Surrey city council may have been enlightened on the view from the other side of the river by a summit on the Pattullo Bridge with their New Westminster counterparts, but that doesn't mean they're backing off a six-lane replacement of the 75-year-old structure.
Last Friday, Mayor Wayne Wright and Couns. Jonathan Coté, Jaimie McEvoy and Chuck Puchmayr and some city staff headed to Surrey city hall to meet with Mayor Dianne Watts, a majority of its council and its staff.
"It was a very pleasant meeting. There were a lot of things about a six-lane Pattullo Bridge they didn't grasp. They understand our situation a little bit more," said Puchmayr. "It was really refreshing to have them look at our impact. They were actually thinking a six-lane bridge would help New Westminster and that in itself is very productive."
Earlier in the year, TransLink held open houses on plans to build a six-lane replacement that would include two lanes for truck traffic. New Westminster objected, arguing that a bigger bridge would cause more stress on its already congested routes of McBride Boulevard, Royal Avenue and Columbia Street with no room to expand any of them.

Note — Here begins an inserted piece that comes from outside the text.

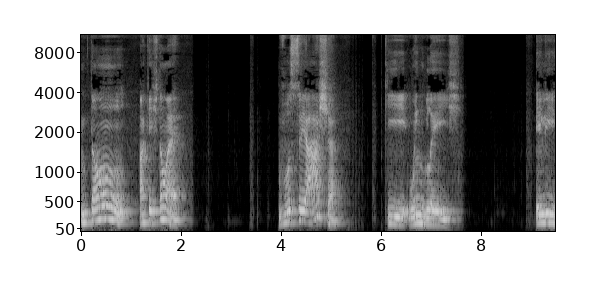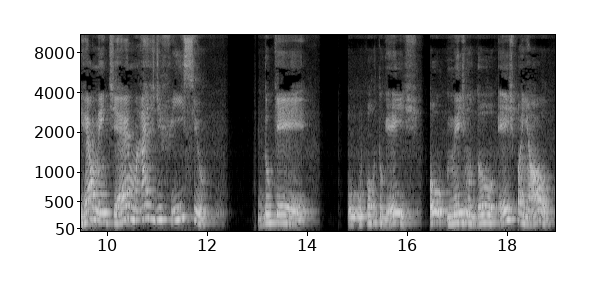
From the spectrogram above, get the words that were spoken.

"We've done a lot of work in the last six months to slow this whole thing down and look at it on a more regional basis," said Puchmayr. "We've met with Burnaby, and we've met with Surrey and we're going to meet with Vancouver. [Surrey is] certainly willing to go back to TransLink and ask them about different options … They understand now that it would require some expropriation to put in extra capacity."
Surrey Coun. Marvin Hunt said he hadn't really considered six lanes being a problem for New Westminster because McBride has four lanes and Royal and Columbia have a lane each for getting on and off the bridge.
"By my mathematics that counts six. That's why I never considered it a problem … We were for all intents and purposes fairly ignorant of their concerns," said Hunt, who couldn't recall the two councils getting together in his 22 years as a councillor. "The reality is when neighbours get together and talk, you start to see the other guy's perspective and you appreciate it. By the same token I want to find solutions … That doesn't mean we have changed our position on a six-lane bridge, because a six-lane bridge makes sense to us. The challenge is how do you change things on the New Westminster side."
Puchmayr said New Westminster isn't without sympathy for Surrey.
"We totally hear them when it comes to their concerns about the expansion of SkyTrain and transit. We totally support lobbying on their behalf to make sure they're better served by transit. That would help New Westminster as well," said Puchmayr.
He admitted that suggested alternatives such as fixing the current structure, turning it into a three-lane bridge, or a new four-lane drew a few snickers from the Surrey side of the table.
"We believe in inter-city commerce, we just don't believe we can add truck capacity," said Puchmayr. "We do need to move goods, and we do need to move people, but people have to realize we can't have more capacity in New Westminster without massive expropriation. There just isn't the real estate to do it."